    DateTime::Locale needs to call stuff as a method, not a function.
    • Err, take a look at that line:

      unless ( $real_class->can('new') )
      What exactly is wrong with that?
      • A shot in the dark, but is $real_class loaded when you make that call?


        $ foo->isa('UNIVERSAL') and print "yes\n"


        $ package foo;
        $ foo->isa('UNIVERSAL') and print "yes\n"

        I think U::can might get upset in this case... but who knows.

        Another possibility... didn't that line use can as a function in an older version of the module?  I can't get the warning to happen with the latest DateTime::Locale, but I could about a year ago.
        • Sorry, an addendum:

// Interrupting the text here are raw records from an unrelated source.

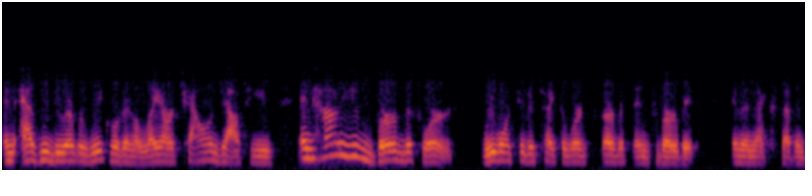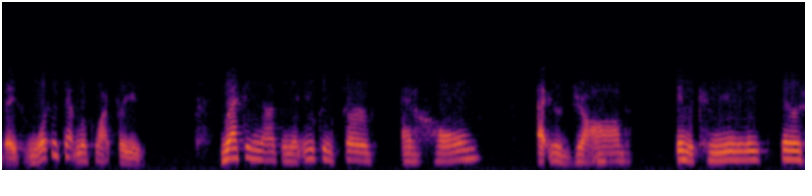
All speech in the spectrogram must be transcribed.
And as we do every week, we're going to lay our challenge out to you. And how do you verb this word? We want you to take the word service and verb it in the next seven days. What does that look like for you? Recognizing that you can serve at home, at your job, in the community. There are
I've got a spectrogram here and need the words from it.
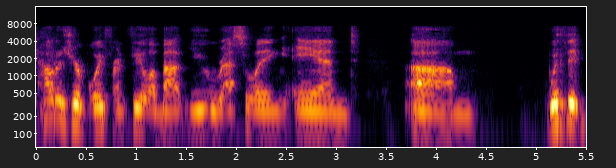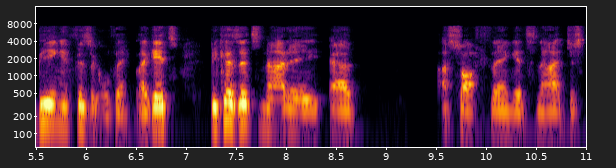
how does your boyfriend feel about you wrestling and um, with it being a physical thing? Like it's because it's not a, a a soft thing. It's not just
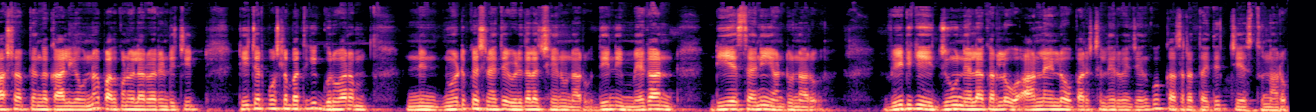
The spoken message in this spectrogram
రాష్ట్ర వ్యాప్తంగా ఖాళీగా ఉన్న పదకొండు వేల అరవై రెండు టీచర్ పోస్టుల భర్తీకి గురువారం నోటిఫికేషన్ అయితే విడుదల చేయనున్నారు. దీన్ని మెగా డిఎస్ అని అంటున్నారు. వీటికి జూన్ నెలాఖరులో ఆన్లైన్లో పరీక్షలు నిర్వహించేందుకు కసరత్తు అయితే చేస్తున్నారు.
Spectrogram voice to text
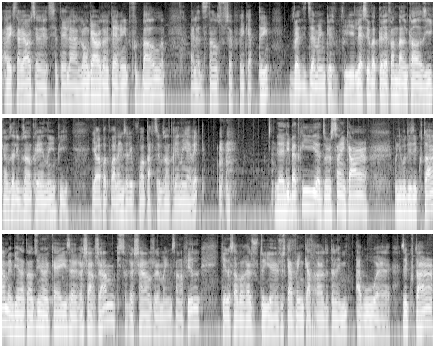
à l'extérieur, c'était la longueur d'un terrain de football à la distance où ça pouvait capter. Vous disait même que vous pouviez laisser votre téléphone dans le casier quand vous allez vous entraîner, puis il n'y aura pas de problème, vous allez pouvoir partir vous entraîner avec. Les batteries durent 5 heures au niveau des écouteurs, mais bien entendu, un case rechargeable qui se recharge même sans fil, que là, ça va rajouter euh, jusqu'à 24 heures d'autonomie à vos euh, écouteurs.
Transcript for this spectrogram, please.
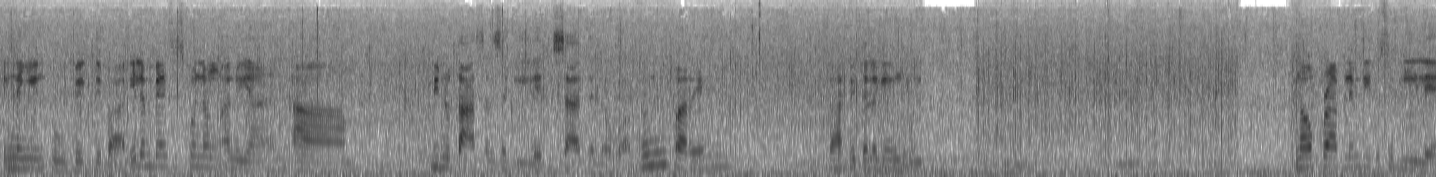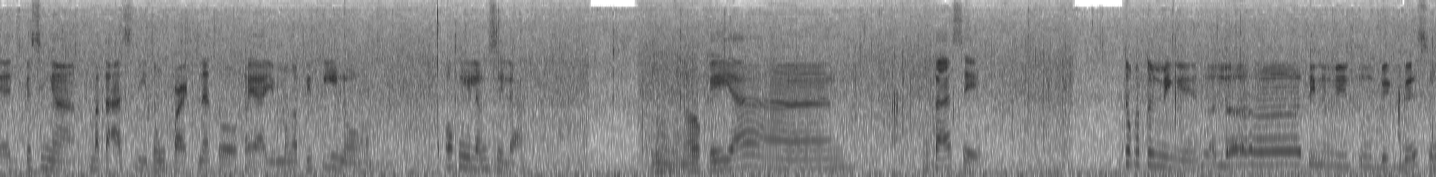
tingnan niyo yung tubig, di ba? Ilang beses ko nang ano yan, um, binutasan sa gilid, isa, dalawa. Ganun pa rin. Grabe talaga yung ulan. No problem dito sa gilid kasi nga mataas ditong part na to kaya yung mga pipino okay lang sila. Mm, okay yan. Mataas eh. Ito ka tumingin. Ala, tingnan mo yung tubig, beso.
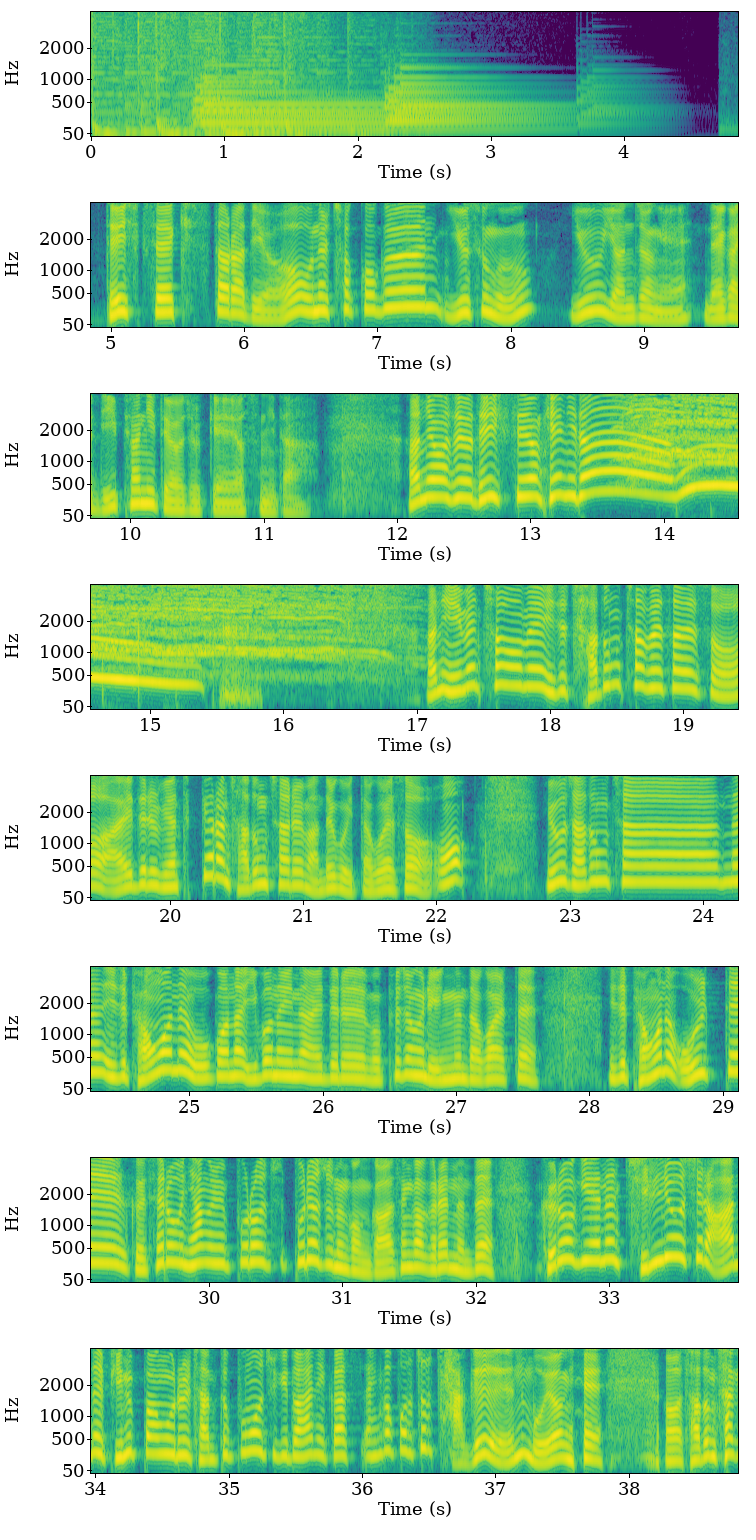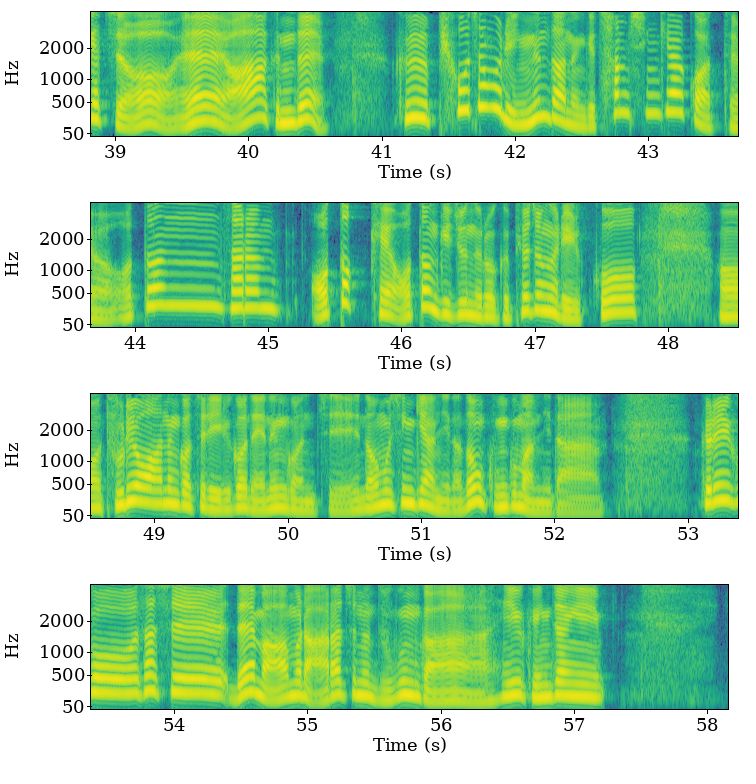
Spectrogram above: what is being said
데이식스의 키스 더 라디오. 오늘 첫 곡은 유승우, 유연정의 내가 네 편이 되어줄게 였습니다. 안녕하세요. 데이식스의 영케입니다. 아니, 맨 처음에 이제 자동차 회사에서 아이들을 위한 특별한 자동차를 만들고 있다고 해서, 어? 요 자동차는 이제 병원에 오거나 입원해 있는 아이들의 뭐 표정을 읽는다고 할 때, 이제 병원에 올 때 그 새로운 향을 뿌려, 뿌려주는 건가 생각을 했는데, 그러기에는 진료실 안에 비눗방울을 잔뜩 뿜어주기도 하니까 생각보다 좀 작은 모형의 어, 자동차겠죠. 예, 아, 근데, 그 표정을 읽는다는 게 참 신기할 것 같아요. 어떤 사람, 어떻게, 어떤 기준으로 그 표정을 읽고, 어, 두려워하는 것을 읽어내는 건지 너무 신기합니다. 너무 궁금합니다. 그리고 사실 내 마음을 알아주는 누군가, 이거 굉장히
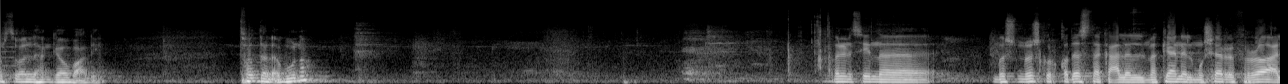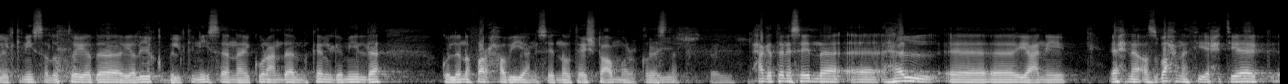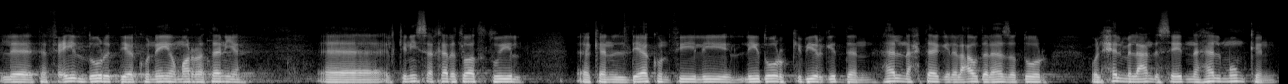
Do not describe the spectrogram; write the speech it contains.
اللي هنجاوب عليه. اتفضل أبونا. أولا سيدنا مش نشكر قداستك على المكان المشرف الرائع للكنيسة القبطية ده يليق بالكنيسة إن هيكون عندها المكان الجميل ده. كلنا فرحة بيه يعني سيدنا وتعيش تعمر قداستك. الحاجة الثانية سيدنا آه، هل آه، آه، يعني إحنا أصبحنا في احتياج لتفعيل دور الدياكونية مرة تانية؟ آه، الكنيسة خدت وقت طويل آه، كان الدياكون فيه ليه ليه دور كبير جدا. هل نحتاج إلى العودة لهذا الدور؟ والحلم اللي عند سيدنا هل ممكن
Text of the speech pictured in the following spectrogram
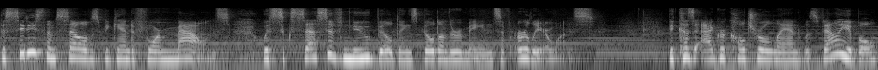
the cities themselves began to form mounds, with successive new buildings built on the remains of earlier ones. Because agricultural land was valuable,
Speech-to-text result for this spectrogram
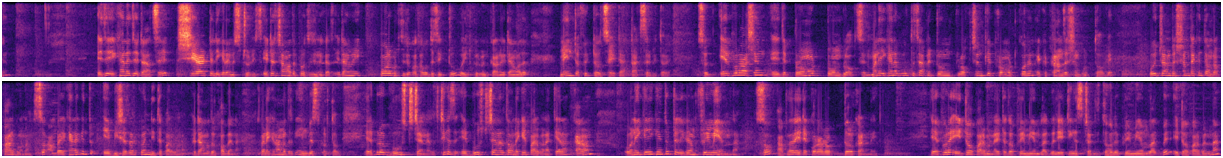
এই যে এখানে যেটা আছে শেয়ার টেলিগ্রাম স্টোরিজ এটা হচ্ছে আমাদের প্রতিদিনের কাজ। এটা আমি পরবর্তীতে কথা বলতেছি একটু ওয়েট করবেন, কারণ এটা আমাদের মেইন টপিকটা হচ্ছে এটা টাক্সের ভিতরে। সো এরপর আসেন, এই যে প্রমোট টোন ব্লকচেন মানে এখানে বলতেছে আপনি টোন ব্লকচেনকে প্রমোট করেন, একটা ট্রানজাকশন করতে হবে। ওই ট্রানজাকশনটা কিন্তু আমরা পারব না। সো আমরা এখানে কিন্তু এই বিশ হাজার কয়েন নিতে পারব না। এটা আমাদের হবে না। কারণ এখানে আমাদেরকে ইনভেস্ট করতে হবে। এরপরে বুস্ট চ্যানেল ঠিক আছে? এই বুস্ট চ্যানেলটা অনেকেই পারবে না। কারণ অনেকেই কিন্তু টেলিগ্রাম প্রিমিয়াম না। সো আপনারা এটা করার দরকার নেই। এরপরে এটাও পারবেন না, এটা তো প্রিমিয়াম লাগবে রেটিং স্টার দিতে হলে প্রিমিয়াম লাগবে, এটাও পারবেন না।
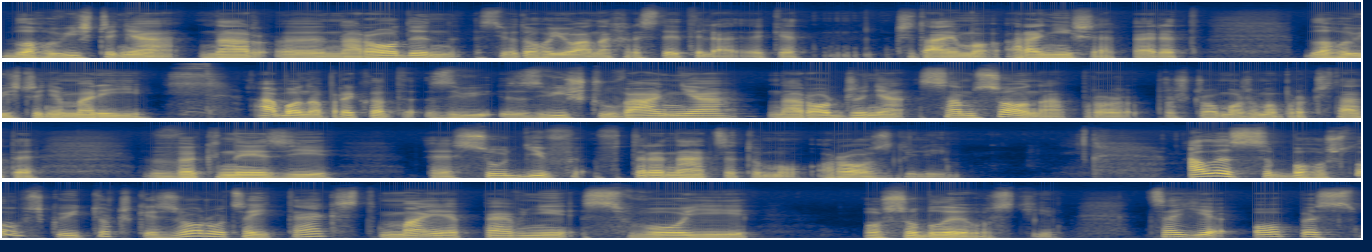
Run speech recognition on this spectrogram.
благовіщення народин святого Йоанна Хрестителя, яке читаємо раніше перед благовіщення Марії. Або, наприклад, звіщування народження Самсона, про, про що можемо прочитати в книзі суддів в 13 розділі. Але з богословської точки зору цей текст має певні свої особливості. Це є опис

          $ use UNIVERSAL::can;
          $ UNIVERSAL->can('can') and print "can can\n";
          can can
          $ FOOBAR->can('can') or print "cannot can\n";
          Called UNIVERSAL::can() as a function, not a method at (eval 59) line 5
          cannot can
          $ package FOOBAR;
          $ FOOBAR->can('can') and print "now can can\n";
          now can can

          • Yep, that's the issue. In fact, the use of can is a way to check if the module has been loaded. It's quicker than blindly using require in every case, I think.
            • That's the problem then. Your heuristic for testing if a class exists fights with my heuristic for testing if a class exists. I suppose U::i/U::c could skim through the optree for a method or method_named opcode, but that's a lot more work.